All of a sudden, my kid is a picky eater. And I am having trouble handling it.

At nearly seven years old, I’m not sure if my daughter has lost her taste for all the good (read: healthy) stuff she used to eat, or if she has simply discovered all the other (read: junky) stuff that also exists. When hungry for a snack, she will dismiss every single option I offer, and I know it’s because she is holding out for junk. Why say yes to grapes or yogurt, when she knows that there are cookies somewhere? Compromise comes with much effort.


Related: A Dietitian’s Guide to Banning Picky Eating


Making it all the more disappointing for me is the reminder of how things used to be, by way of my four-year-old daughter who will still happily munch on an apple, regardless of whether or not she knows that there might be ice cream in the freezer. I really do keep the amount of junk we eat to a minimum, preferring that treats actually be treats, but it’s like the doors to the world of unhealthy options have been opened for my daughter, and I have no idea how to entice her back to the land of organic greens and almond butter.

I try not to make food an issue, but I have literally spent years instilling good habits and a love for a wide variety of foods in my children, and in one school year (yes, I am partially blaming the Dunkaroos and Lunchables of her classmates), all of those efforts seem to have evaporated. But the worst part is, it was not really an effort at all. My daughter was a bona-fide, natural, good eater. And now?

Now she’d rather have cheese that you eat with a stick than my home-made kale chips, and I’m left weeping in my soy milk.

Anybody have any tips?

Karen Green recently traded life in the biggest city in Canada for life in the biggest cornfield in Canada. Freed from her full-time job as a writer and editor, Karen now spends her time…writing and editing. And frolicking in the leaves with her two small girls. Karen is a speaker, the founder of Mom The Vote and the author of the blog, The Kids Are Alright, where she has been writing about the humorous and poignant moments of family life since 2005. She is thrilled to be a part of

3 responses to “And Just Like That, My Kid Is a Picky Eater”

  1. gabriella says:

    I don’t think you have a picky daughter! Picky is having your daughter never want to try any new foods! Like mine!! But we keep trying and now her repetoire of foods she will eat has grown a lot, and most of them are healthy.
    In your case I think she just discovered a whole new world of sugary sticky foods that taste good! I would keep offering the same healthy food that she ate before..she’ll come around. Or the bad mom in me would say let her gorge on a bunch of junk for 2 3 days and see how her tummy feels after that.
    I think she is smart enough to know the how important healthy food is for her and that she needs them to do all the fun activities you have planned for her in the summer.
    I always tell Samantha that her body is like a beautiful sports car and that it needs the best gas out there to keep it running smoothly! It sort of helps.

  2. Vicky says:

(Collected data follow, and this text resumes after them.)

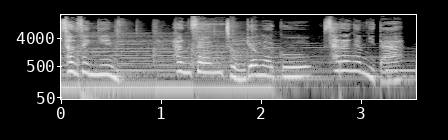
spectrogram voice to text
선생님, 항상 존경하고 사랑합니다.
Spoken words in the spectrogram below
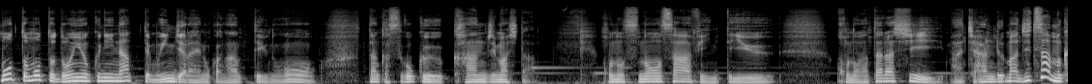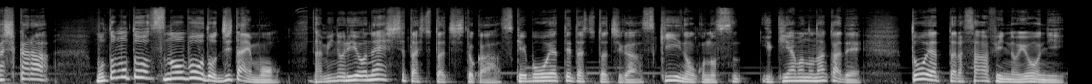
もっともっと貪欲になってもいいんじゃないのかなっていうのを、なんかすごく感じました。このスノーサーフィンっていう、この新しい、まあ、ジャンル。まあ実は昔からもともとスノーボード自体も波乗りをねしてた人たちとかスケボーをやってた人たちがスキーのこの雪山の中でどうやったらサーフィンのように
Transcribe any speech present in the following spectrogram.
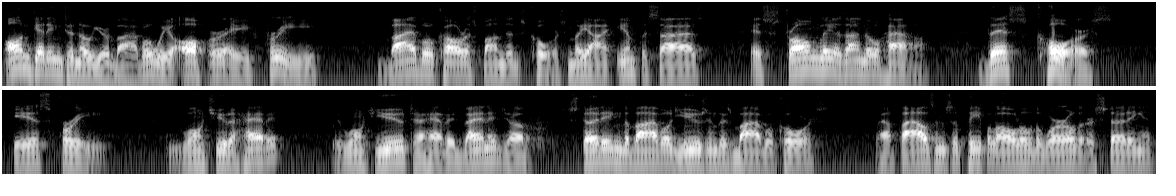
On Getting to Know Your Bible, we offer a free Bible correspondence course. May I emphasize as strongly as I know how, this course is free. We want you to have it. We want you to have advantage of studying the Bible using this Bible course. We have thousands of people all over the world that are studying it.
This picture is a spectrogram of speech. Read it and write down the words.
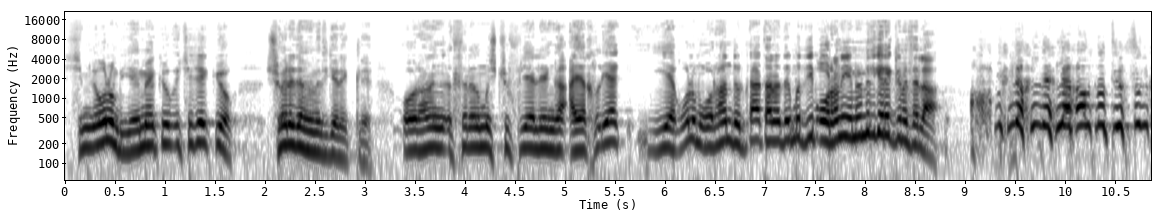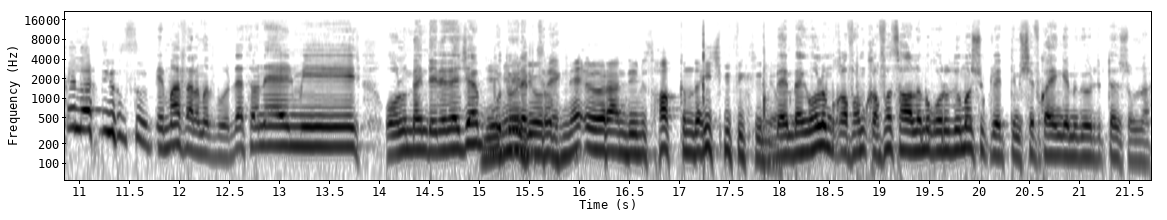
Şimdi oğlum bir yemek yok içecek yok. Şöyle dememiz gerekli. Orhan'ın ısırılmış küflüyelerini ayaklayak yiyek oğlum Orhan'dır daha tanıdığımız deyip Orhan'ı yememiz gerekli mesela. Abi neler anlatıyorsun neler diyorsun. E, masalımız burada sona ermiş. Oğlum ben delireceğim. Yemin Bu böyle ediyorum bitirek. ne öğrendiğimiz hakkında hiçbir fikrim yok. Ben ben oğlum kafam kafa sağlığımı koruduğuma şükrettim Şefika yengemi gördükten sonra.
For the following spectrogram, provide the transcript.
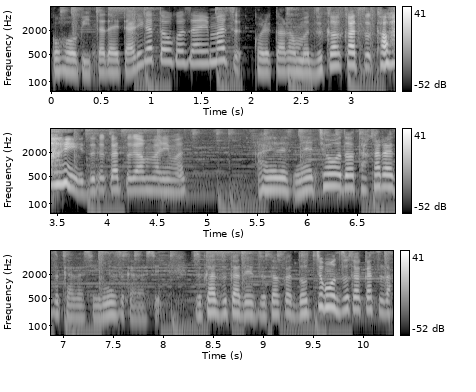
ご褒美いただいてありがとうございます。これからも図鑑活かわいい図鑑活頑張ります。あれですね。ちょうど宝塚だし犬塚だし。ずかずかでずかかどっちもずかかつだ、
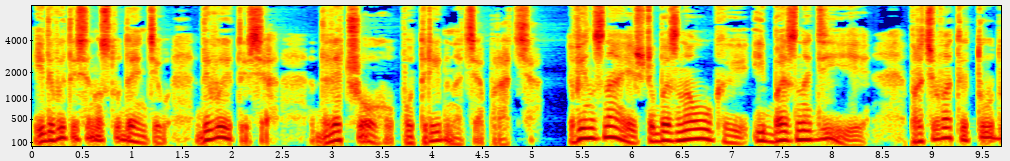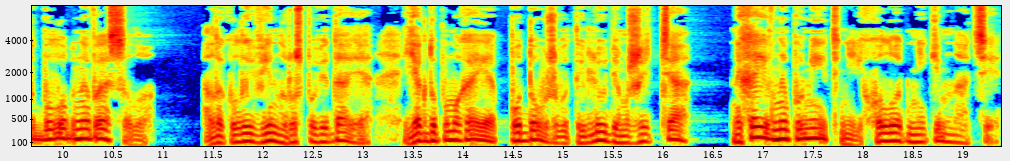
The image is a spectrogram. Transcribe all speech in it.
і дивитися на студентів, дивитися, для чого потрібна ця праця. Він знає, що без науки і без надії працювати тут було б невесело, але коли він розповідає, як допомагає подовжувати людям життя, нехай в непомітній холодній кімнаті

    I have the same issue with my son who is also in Grade 1. He tells me he’s too ‘busy’ to eat or the teacher doesn’t give him enough time. When he comes home hungry with a lunch bag full of uneaten snacks, I make him eat those first before anything else. He still eats well but not at school. Lacrosse season has just started. I’m hoping a few practices on an empty stomach will get him to understand that he needs to eat to have energy.

  3. Lisa says:

    Now I have a picky kid. When she was little she would eat… my mom has pictures of her eating spaghetti with the sauce (she claims now she doesn’t like sauce). If its some sort of sweet food she has no problems trying it, but otherwise no luck. I can’t even go to typical “kid” food. I was reading a recipe for little pizza pockets I believe on this site that said “what kid can pass up pizza?” MINE! No pizza, chicken nuggets, hamburgers, all kinds of kid-friendly standards. Usually its because she won’t try it. She loves peanut butter, but that won’t help me come September when she starts school. I’m trying at dinner now to make sure she can help pick what we’re eating, and there is something that she likes, but she has to have one bite of everything. Some days it works better than others.